This chapter presents an overview of participatory action research and explores how this approach can inform the study of subsistence marketplaces. The diverse historical…
This chapter presents an overview of participatory action research and explores how this approach can inform the study of subsistence marketplaces. The diverse historical roots of action research are traced from Kurt Lewin's research on workplace democracy and Paulo Freire's conceptual ideas forged from working with low-literate peasants. We illustrate the potential of action research approaches by exploring in detail a more contemporary form of action research, participatory rural appraisal, and we show the usefulness of this approach to understanding consumer well-being in resource-poor areas. Special emphasis is given to the discussion of the methodology of this popular form of action research and its various applications.
The purpose of this study was to ascertain the existence and strength of the relationship between proactive environmental policies and brand equity for the winery. Results…
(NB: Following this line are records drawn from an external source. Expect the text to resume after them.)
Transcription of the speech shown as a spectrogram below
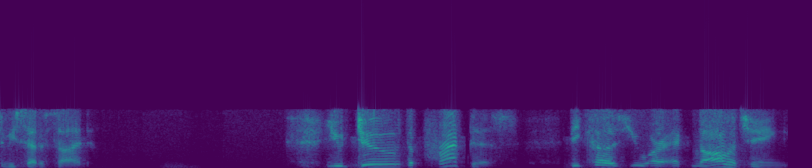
to be set aside. You do the practice because you are acknowledging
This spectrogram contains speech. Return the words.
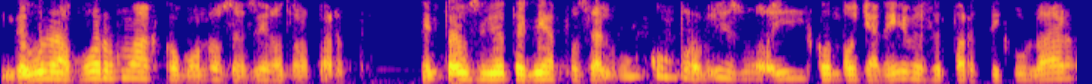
de una forma como no se hacía en otra parte. Entonces yo tenía pues algún compromiso ahí con Doña Nieves en particular,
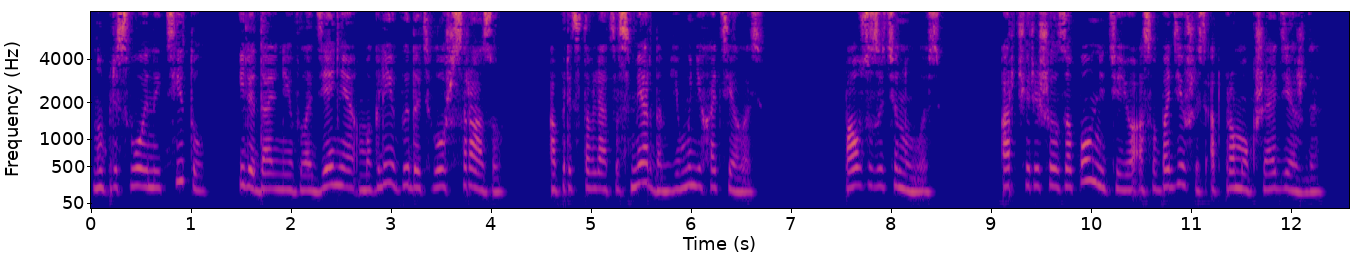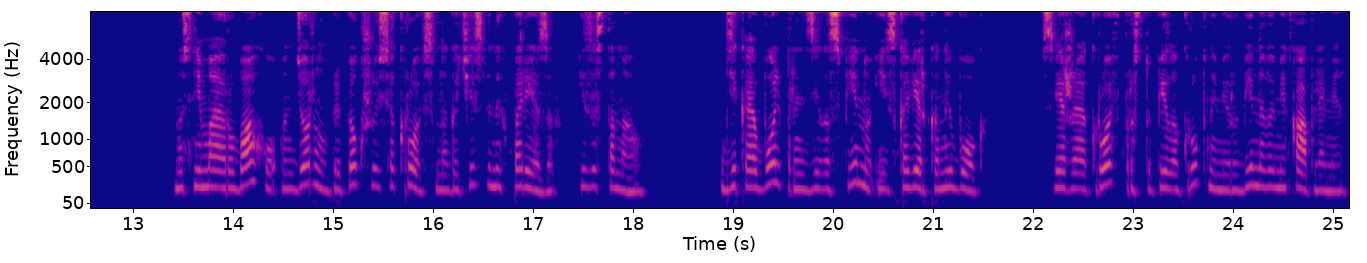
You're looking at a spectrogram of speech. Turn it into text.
Но присвоенный титул или дальние владения могли выдать ложь сразу, а представляться смердом ему не хотелось. Пауза затянулась. Арчи решил заполнить ее, освободившись от промокшей одежды. Но, снимая рубаху, он дернул припекшуюся кровь с многочисленных порезов и застонал. Дикая боль пронзила спину и исковерканный бок. Свежая кровь проступила крупными рубиновыми каплями.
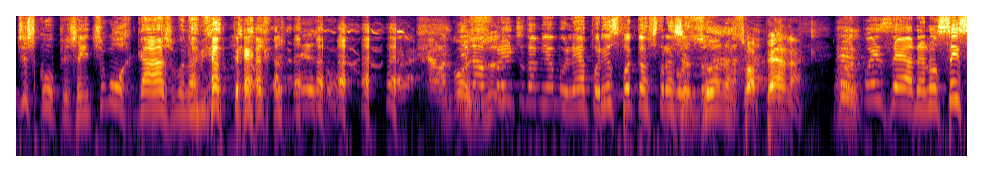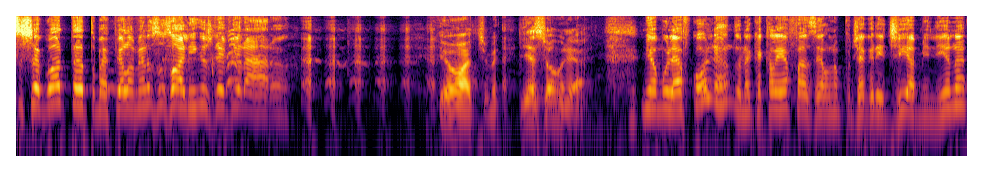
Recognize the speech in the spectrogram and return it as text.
Desculpe, gente, um orgasmo na minha perna. Mesmo? Ela, ela E na gozou, frente da minha mulher, por isso foi gozou constrangedor. na sua perna? É, pois é, né? Não sei se chegou a tanto, mas pelo menos os olhinhos reviraram. Que ótimo. E a sua mulher? Minha mulher ficou olhando, né? O que, é que ela ia fazer? Ela não podia agredir a menina.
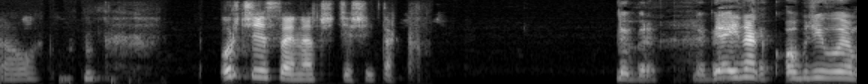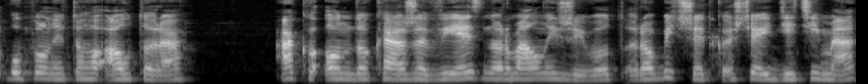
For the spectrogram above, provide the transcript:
ale určite sa aj na čo teší tak. Dobre, dobre. ja inak ďakujem. obdivujem úplne toho autora, ako on dokáže viesť normálny život, robiť všetko, ešte aj deti má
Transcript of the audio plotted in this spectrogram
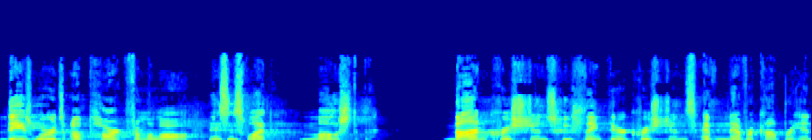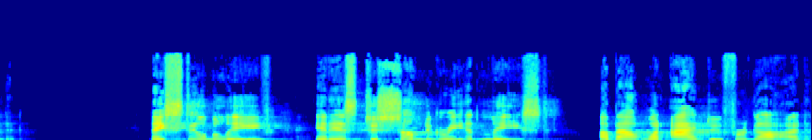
these words apart from the law, this is what most non Christians who think they're Christians have never comprehended. They still believe it is, to some degree at least, about what I do for God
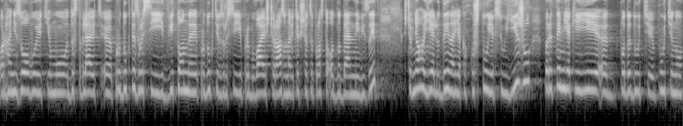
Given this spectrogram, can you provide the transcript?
організовують йому, доставляють е, продукти з Росії. Дві тонни продуктів з Росії прибуває щоразу, навіть якщо це просто одноденний візит що в нього є людина, яка куштує всю їжу перед тим, як її е, подадуть Путіну.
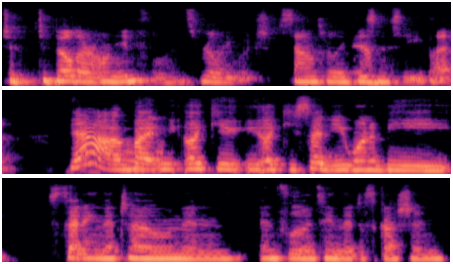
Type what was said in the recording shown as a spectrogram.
to, to build our own influence, really, which sounds really businessy, but yeah, but like you like you said, you want to be setting the tone and influencing the discussion.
The purpose of this study was to ascertain the existence and strength of the relationship between proactive environmental policies and brand equity for the winery. Results of this study suggest that consumer perceptions about product quality, consumer trust, consumer perceptions about pricing, and positive expectations for the consequences of the winery's actions undertaking the pro‐environmental policies, all have strong, positive relationships with the winery's brand equity. Trust in the winery and brand equity for the winery increased significantly when the winery in this study adopted proactive environmental business policies.
American business enterprise is increasingly seeking export markets for products as a means of expansion, and in some instances to offset loss in domestic business due to…
American business enterprise is increasingly seeking export markets for products as a means of expansion, and in some instances to offset loss in domestic business due to declining markets or international competitors. This paper deals with market segmentation and its role in the successful positioning of products in foreign markets. More specifically, the focus here is how consumer political identifications and ideological values can be used as a basis for effectively segmenting markets. To U.S. firms, the potential benefit of gaining this insight is twofold. First, firms may thus have at their disposal a segmentation tool as yet unrecognized by competitors. Second, politics and political ideology have constructs which appear to be common to most election‐based governmental forms; thus the segmentation applications explored here would be transferable to foreign markets, whereas many other more conventional means of segmentation transfer poorly from the U.S. to other countries.